- BE SURE TO EXERCISE—Exercise is important for both physical and mental health regardless of where you are. It's an excellent counterbalance to jet lag, dietary change, and the emotional ups and downs of culture shock-and it may be easier to do in your destination than it was at home. For instance, you'll probably walk more than in the United States because student housing is often farther from where classes are held and cars are less common in many regions of the world. Ask program directors about safe routes for walking to class, and follow their recommendations. Although many locations are very safe, don't assume that because you are in a different place you are automatically safe.
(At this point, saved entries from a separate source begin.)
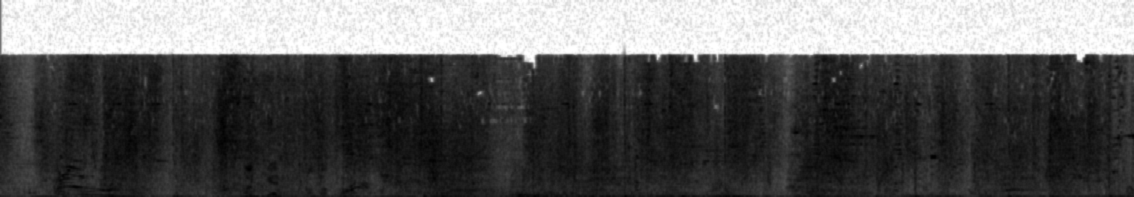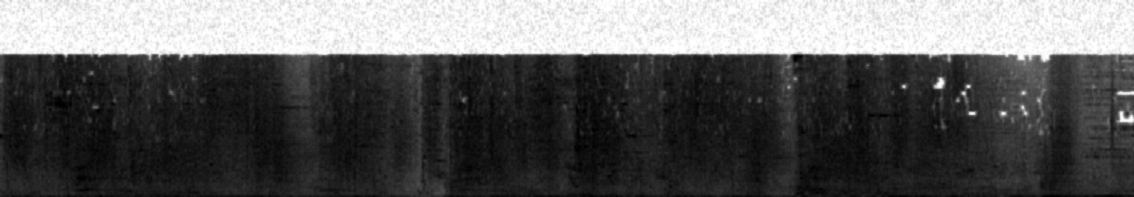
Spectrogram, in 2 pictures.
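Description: Fantasy game battle effects whoosh, clash and crackle rapidly.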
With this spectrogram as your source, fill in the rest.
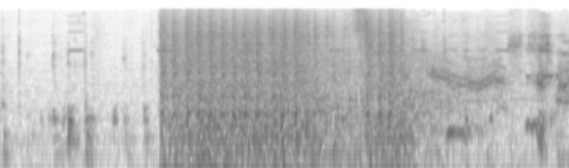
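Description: A machine gun fires a rapid burst.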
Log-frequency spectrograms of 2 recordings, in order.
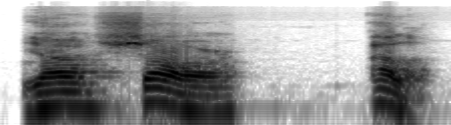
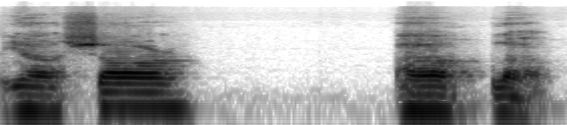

Always ask!
- AVOID ALCOHOL ABUSE—Alcohol abuse can plague students overseas, even some who didn't suffer from it at home. Some countries have more lenient drinking laws, and some cultures follow traditions different for many Americans about the position of alcohol in everyday social life. All of a sudden, you may find that the rules you knew at home are gone, replaced by new or unknown ones.
Don't let that situation get the better of you, and don't let yourself be pressured into drinking excessively, or at all if you don't want to. Not only can alcohol abuse damage the body and emotions considerably, but the legal implications can be more serious in other countries, even those with more lenient drinking ages. Driving-while-intoxicated laws, for example, may be far more severe abroad than they are in the United States. Just be mindful and cautious with alcohol.
- AVOID SUBSTANCE ABUSE—While most countries, except those with religious prohibitions, tolerate social drinking, the use of mood- or mind-altering drugs is rarely allowed anywhere, under any circumstances. And the consequences for illegal substance use/ abuse can be devastating. It is damaging not only to the body, but the severe legal consequences can affect your visa status as a visiting student. Some countries slap down stiff penalties for drug use, and they don't lighten them just because you are a student and/or a U.S. citizen.
- BE AWARE OF EMOTIONAL ISSUES—Don't expect that going abroad will help you "get away from it all"! If you have emotional issues at home, travel and living abroad won't cure them, especially when you consider that now you are dealing with culture shock, a different diet, and a new exercise pattern. In fact, travel abroad may make your emotional issues feel even more overwhelming. If you start feeling emotional distress, seek out counseling and available support systems where you are studying. Organizations such as Alcoholics Anonymous exist worldwide, as do other groups designed to help you cope. Your program director can help you locate them.
- STAY VIGILANT ABOUT STDS AND AIDS—By now you realize that cultural attitudes and behaviors can differ vastly from one region to another, and sexual attitudes and behavior are not exceptions. No matter where you are, though, unhealthy and unprotected sexual behavior carries serious health risks just the same as it does in the U.S.
STDs such as gonorrhea, herpes, chlamydia, and syphilis pose health threats in virtually every country of the world. Take the same precautions you would take at home to avoid exposure to all of these. HIV, the virus responsible for AIDS, can be transmitted through contaminated hypodermic needles/syringes and blood supplies as well as sexually. Follow the health advisories, especially in areas where AIDS is endemic.